13. Kelly Johnson, Atlanta Braves—86 runs, 12 HRs, 69 RBI, 11 SBs, .287 average
Brave fans take their guys seriously so I expect to get some flak for this, but Johnson just doesn't seem to be progressing like a 27-year-old is expected to. Granted, Johnson only has two full years in the Bigs and that's gotten other players slack.
Furthermore, young players can often take on the feel of the team because of their more fragile egos and Johnson's '08 very similarly mimicked Atlanta's overall season. He remains a guy to watch because he still reeks of ability, but with less optimism in my opinion.
To thoroughly cloud the issue, I'd pick Johnson as the guy most likely to break through behind Aviles (who I like very much).
14. Rickie Weeks, Milwaukee Brewers—89 runs, 14 HRs, 46 RBI, 19 SBs, .234 average
This could be the dumbest placement by the time '09 is in the books. Weeks has plus ability in all five offensive areas, is only 26, and has spent the better part of four years in the Show. The only problem is a breakout has been expected for the past three years.
None has come yet. But 2009 could very well be the year after a brutal '08 that forced the Brew Crew to grab Ray Durham as insurance. The move seemed to light a spark under Weeks and, if the spark survived until the offseason, Rickie might've finally put in the work necessary to explode.
15. Kazuo Matsui, Houston Astros—58 runs, 6 HRs, 33 RBI, 20 SBs, .293 average
Man, second basemen sure do get nicked up a lot. Matsui saw less than 100 games last year and still managed to post some fine totals, particularly in the thefts and average departments.
But his is a guy who's suffered so many injuries, that missing time in '08 with anal fissures seemed about right for Kaz. And typing the phrase 'anal fissures' is about as close to them as I want to get so I'll pass on the Astros' Matsui.
16. Placido Polanco, Detroit Tigers—90 runs, 8 HRs, 58 RBI, 7 SBs, .307 average
If you plan on using Polanco or a rough equivalent, you better include a guy like Adam Dunn or Mike Jacobs in the works because Placido will give you a .300 average for sure. And, in the Tiger lineup, he's way better than even money to flirt with 100 runs scored.

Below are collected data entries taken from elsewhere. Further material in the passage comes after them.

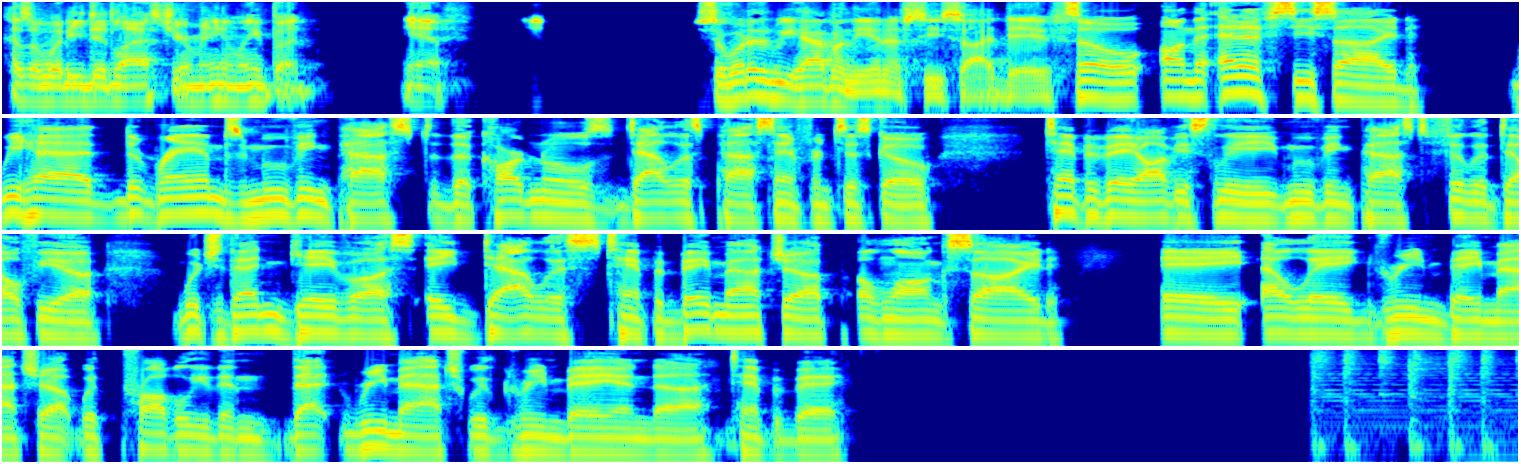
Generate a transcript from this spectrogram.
because of what he did last year mainly. But yeah. So what did we have on the NFC side, Dave? So on the NFC side, we had the Rams moving past the Cardinals, Dallas past San Francisco, Tampa Bay obviously moving past Philadelphia, which then gave us a Dallas Tampa Bay matchup alongside a LA Green Bay matchup with probably then that rematch with Green Bay and uh, Tampa Bay.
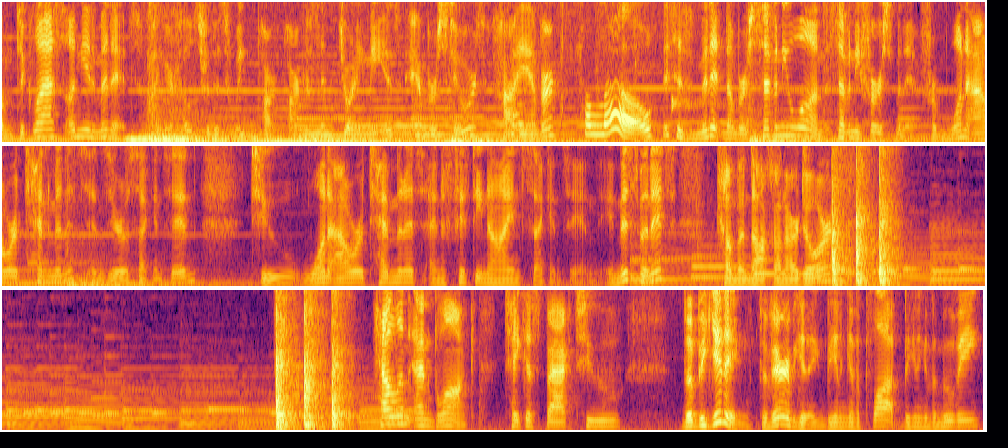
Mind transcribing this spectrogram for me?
Welcome to Glass Onion Minute. I'm your host for this week, Park Parkinson. Joining me is Amber Stewart. Hi, Amber. Hello. This is minute number 71, the 71st minute, from 1 hour 10 minutes and 0 seconds in to 1 hour 10 minutes and 59 seconds in. In this minute, come and knock on our door. Helen and Blanc take us back to the beginning, the very beginning, beginning of the plot, beginning of the movie.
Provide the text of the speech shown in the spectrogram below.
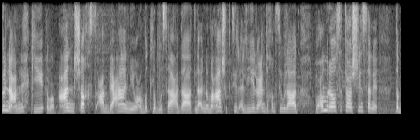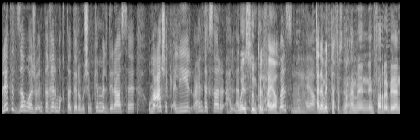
كنا عم نحكي تمام. عن شخص عم بيعاني وعم بيطلب مساعدات لأنه معاشه كثير قليل وعنده خمسة أولاد وعمره 26 سنة. طب ليه تتزوج وأنت غير مقتدر ومش مكمل دراسة ومعاشك قليل وعندك صار هالقد وين سنة الحياة وين سنة الحياة أنا متفق نحن نفرق بين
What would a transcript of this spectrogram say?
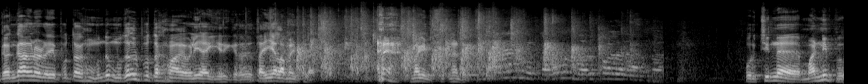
கங்காவினுடைய புத்தகம் வந்து முதல் புத்தகமாக வெளியாகி இருக்கிறது தையல் அமைப்பில். மகிழ்ச்சி. நன்றி. ஒரு சின்ன மன்னிப்பு.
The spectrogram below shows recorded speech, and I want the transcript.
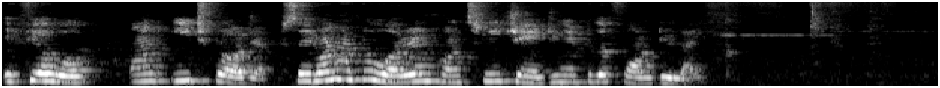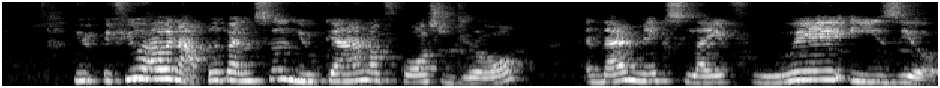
If you work on each project. So you don't have to worry and constantly changing it to the font you like. You, if you have an apple pencil you can of course draw and that makes life way easier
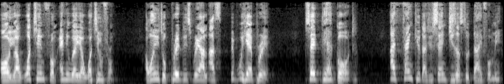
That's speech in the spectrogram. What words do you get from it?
or you are watching from anywhere you are watching from, I want you to pray this prayer as people here pray. Say, Dear God, I thank you that you sent Jesus to die for me.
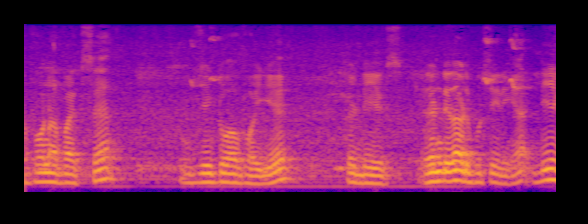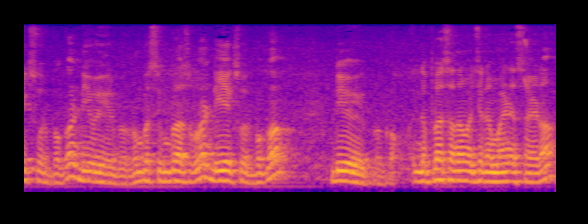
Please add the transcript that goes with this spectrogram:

But that's it. There will be an accidental longball here and there, maybe a swipe when some chucker forgets about him on occasion, and that's it. Draft him for average or not at all.
17. Orlando Hudson, Los Angeles Dodgers—54 runs, 8 HRs, 41 RBI, 4 SBs, .305 average
O-Dog is the poor man's Placido Polanco, which means you should almost never have to draft him as Polanco should be available. Hudson plays in a weaker lineup, a bigger ballpark, and isn't as reliable as the guy above him to hit .300.
Furthermore, he's coming off wrist injury and he doesn't seem interested in running too much anymore. He makes the list by the hair of his chinny-chin-chin. Or one of Manny's dreadlocks.
Fliers—Jerry Hairston Jr. (Reds), Ian Stewart (Colorado Rockies), Aaron Hill (Toronto Blue Jays), Clint Barmes (Rockies), Akinori Iwamura (Tampa Bay Rays), Mark Ellis (Oakland Athletics), Felipe Lopez (Arizona Diamondbacks), Freddie Sanchez (Pittsburgh Pirates)
Again, the fliers are a motley crew of young guys with huge upside and little history or older players who might still be good for one last year of glory.
My favorites on the list are the two Rockies (Steward and Barmes) because they have the obvious advantage of playing in Denver. That mile-high air sure seems to help break a slump.
Aaron Hill and Akinori Iwamura are also intriguing. Hill had one shiny little year in 2007 and spent '08 dinged up so there's a whisper of precedent there. Iwamura just seems like a winner and he's swinging in the middle of a possible juggernaut.
If you're hand is forced outside these fine fellows, you have my condolensces.
Next up...the third basemen.